|Love that glowing spot that looks like lava: those slow-flowing crackly black parts with the red showing through|
“Each new generation born is in effect an invasion of civilization by little barbarians, who must be civilized before it is too late.”I mean, first of all: yes! Barbarians, every last one of them! Where they get the ideas to do some of the things they do, I am at a loss to explain! But more seriously, these talks get at the problem of how to go about bringing up our children in light and truth: this one, and this one. Both very good.
• I learned that, by the way, while listening to my favorite audiobook series of all time: P.G. Wodehouse's Jeeves books read by Jonathan Cecil. (You really can't go wrong, but this is an excellent one, as is this.) Jonathan Cecil said "re-MUN-eration" very clearly in his lovely accent, and I thought, "Wait, he said that wrong—but Jonathan Cecil cannot be wrong!" So I looked it up and he was right, of course. Anyway, if you haven't read these books, you owe it to yourself to remedy that. They're among the funniest stories of all time. And having them read TO you, in a variety of impeccable British accents, is a pleasure not often paralleled in this fallen world of ours. Sam and I like to take them on long car trips and guffaw our way through the hours.
• I may have mentioned before how much I dislike writing in a conventional journal. It's not the cataloguing of daily life I object to; it's how I do it that I hate. (It's one reason I started this blog, in fact: when I have even the possibility of a real audience, I am forced to confront my own lazy, sappy, sloppy writing and see it for what it is. And eliminate some of it, hopefully.) (While I'm off on parenthetical asides, I'll also mention that this 5-year journal has worked well for me too. No room for sentiment!) At any rate, this blog post captured my own feelings perfectly:

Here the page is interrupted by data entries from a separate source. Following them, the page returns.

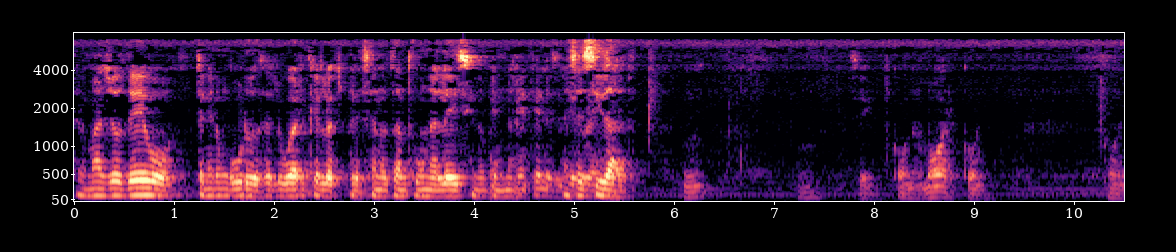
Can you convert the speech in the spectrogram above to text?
Pero más yo debo tener un gurú desde el lugar que lo expresa, no tanto una ley, sino como una ¿Me entiendes la necesidad. ¿Mm? ¿Mm? Sí, con amor, con, con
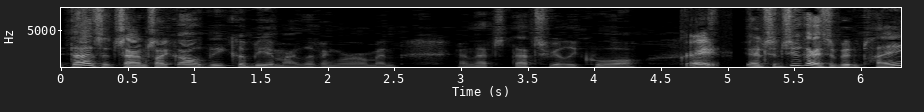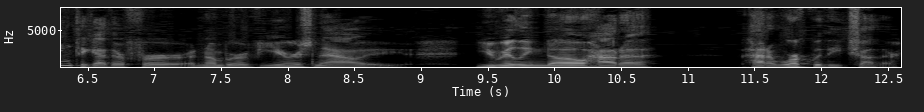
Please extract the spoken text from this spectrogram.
It does. It sounds like oh, they could be in my living room, and and that's that's really cool. Great. And since you guys have been playing together for a number of years now, you really know how to how to work with each other.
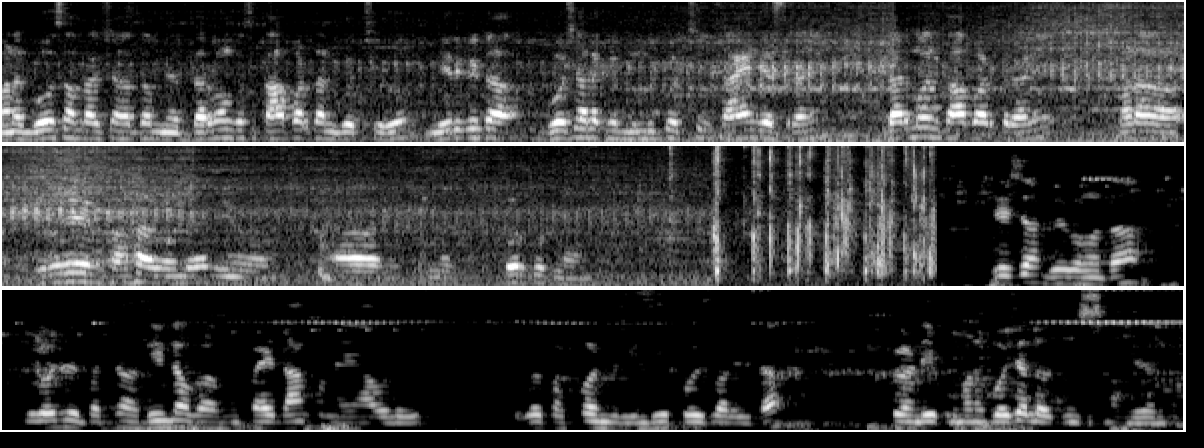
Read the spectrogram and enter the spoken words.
మన గో సంరక్షణతో ధర్మం కోసం కాపాడటానికి వచ్చారు. మీరు గిట్ట గోశాలకి ముందుకు వచ్చి సాయం చేస్తారని ధర్మాన్ని కాపాడుతారని మన హృదయం కోరుకుంటున్నాను ఉందని మేము కోరుకుంటున్నాము. ఈరోజు పెద్ద దీంట్లో ఒక ముప్పై దాకా ఉన్నాయి ఆవులు. ఈరోజు పట్టుకోవడం జరిగింది పోలీస్ వాళ్ళు గిట్ట చూడండి ఇప్పుడు మన గోశాలలో చూస్తున్నాం ఇదంతా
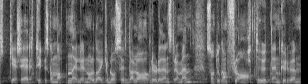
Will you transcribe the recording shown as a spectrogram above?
ikke skjer? Typisk om natten eller når det da ikke blåser. Da lagrer du den strømmen, sånn at du kan flate ut den kurven.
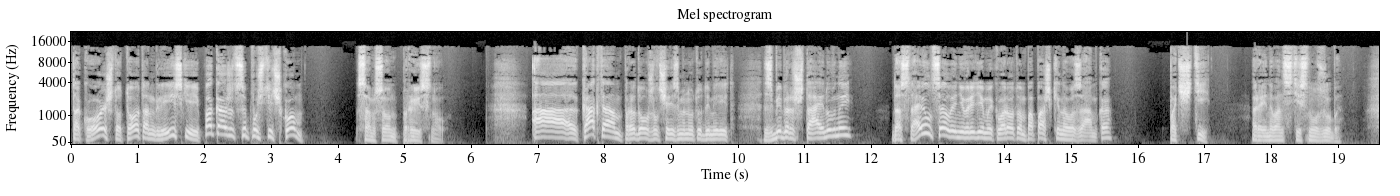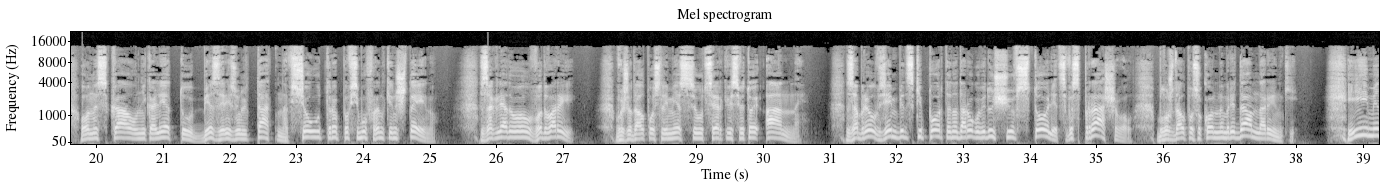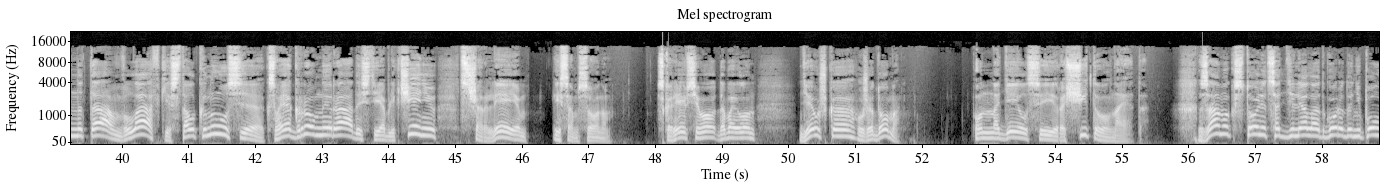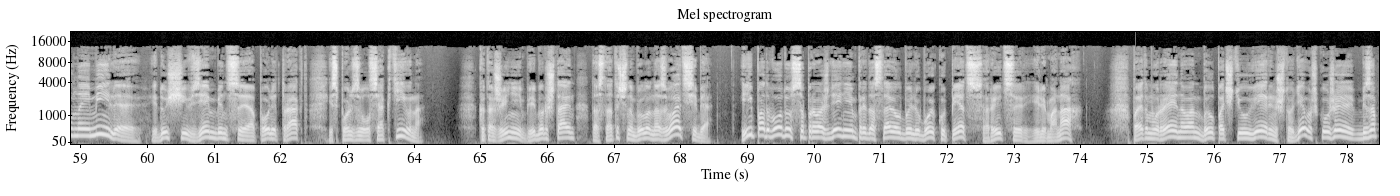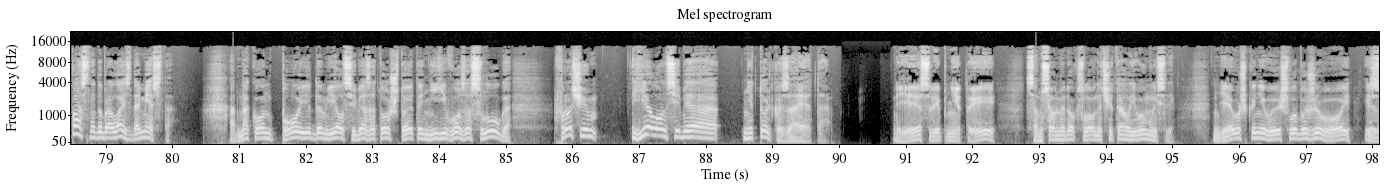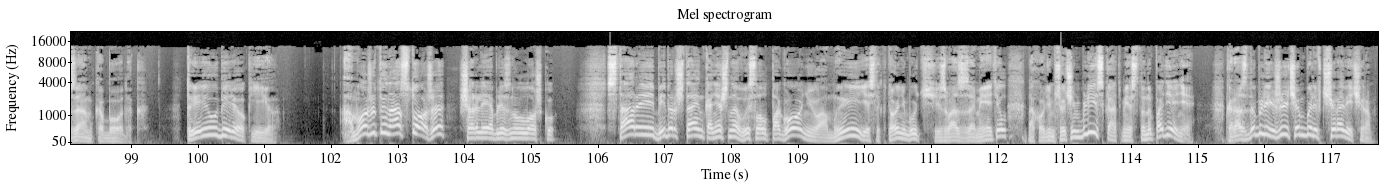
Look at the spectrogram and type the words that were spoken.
такой, что тот английский покажется пустячком. Самсон прыснул. А как там, продолжил через минуту Демерит, с Биберштайновной? Доставил целый невредимый к воротам Папашкиного замка? Почти. Рейнован стиснул зубы. Он искал Николетту безрезультатно все утро по всему Франкенштейну. Заглядывал во дворы, выжидал после мессы у церкви Святой Анны, забрел в Зембинский порт и на дорогу, ведущую в Столец, выспрашивал, блуждал по суконным рядам на рынке. И именно там, в лавке, столкнулся к своей огромной радости и облегчению с Шарлеем и Самсоном. Скорее всего, добавил он, девушка уже дома. Он надеялся и рассчитывал на это. Замок Столиц отделяла от города неполная миля, идущий в Зембинцы, а поле тракт использовался активно. Катажине Биберштайн достаточно было назвать себя, и подводу с сопровождением предоставил бы любой купец, рыцарь или монах. Поэтому Рейнован был почти уверен, что девушка уже безопасно добралась до места. Однако он поедом ел себя за то, что это не его заслуга. Впрочем, ел он себя не только за это. «Если б не ты...» — Самсон Медок словно читал его мысли. «Девушка не вышла бы живой из замка Бодок. Ты уберег ее». «А может, и нас тоже!» — Шарли облизнул ложку. «Старый Биберштайн, конечно, выслал погоню, а мы, если кто-нибудь из вас заметил, находимся очень близко от места нападения. Гораздо ближе, чем были вчера вечером.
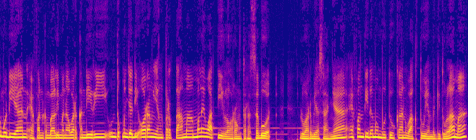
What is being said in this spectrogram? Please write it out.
Kemudian Evan kembali menawarkan diri untuk menjadi orang yang pertama melewati lorong tersebut. Luar biasanya, Evan tidak membutuhkan waktu yang begitu lama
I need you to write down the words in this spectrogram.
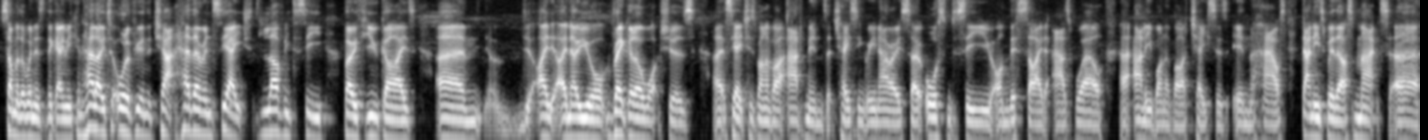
some of the winners of the game week. And hello to all of you in the chat, Heather and CH. It's lovely to see both you guys. Um, I, I, know you're regular watchers. Uh, CH is one of our admins at Chasing Green Arrows, so awesome to see you on this side as well. Uh, Ali, one of our chasers in the house. Danny's with us. Max, uh,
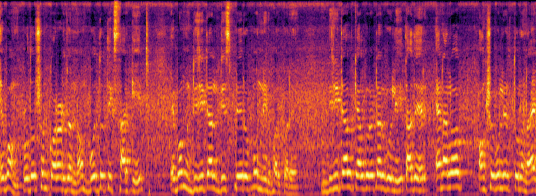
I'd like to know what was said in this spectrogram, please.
এবং প্রদর্শন করার জন্য বৈদ্যুতিক সার্কিট এবং ডিজিটাল ডিসপ্লের উপর নির্ভর করে। ডিজিটাল ক্যালকুলেটরগুলি তাদের অ্যানালগ অংশগুলির তুলনায়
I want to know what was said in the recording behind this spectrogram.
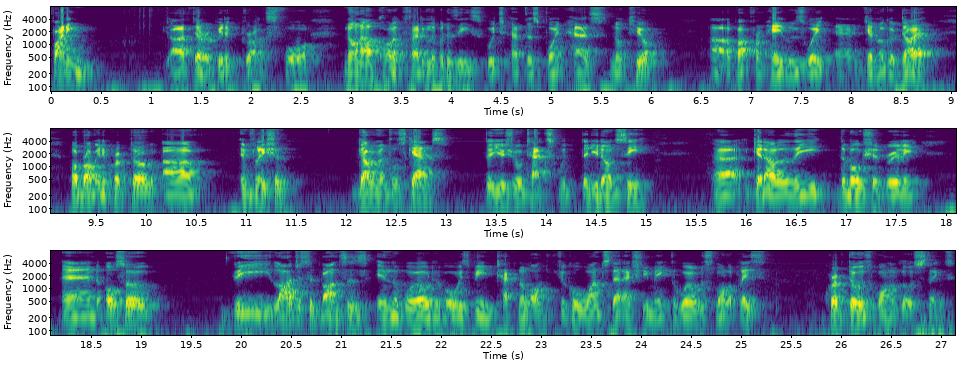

"This should be the year I scan all my old diaries from college and throw out most of them. I wince when I read them, for every possible reason. The writing. The concerns. The politics. The well-ordered and endless parade of delusions. How you can lie to yourself in your own diaries is a subject for study; surely I’m not the only one. This is what I should feel, therefore I’m going to say I feel it.Yes! It's depressing. And a good reminder that even if you have what historians consider a good "primary source" document (someone's journal, a letter, etc) you have nothing like the whole story. I can't even correctly record, let alone explain, my own feelings sometimes! And that's assuming I'm not misrepresenting them, knowingly or unknowingly, for some reason.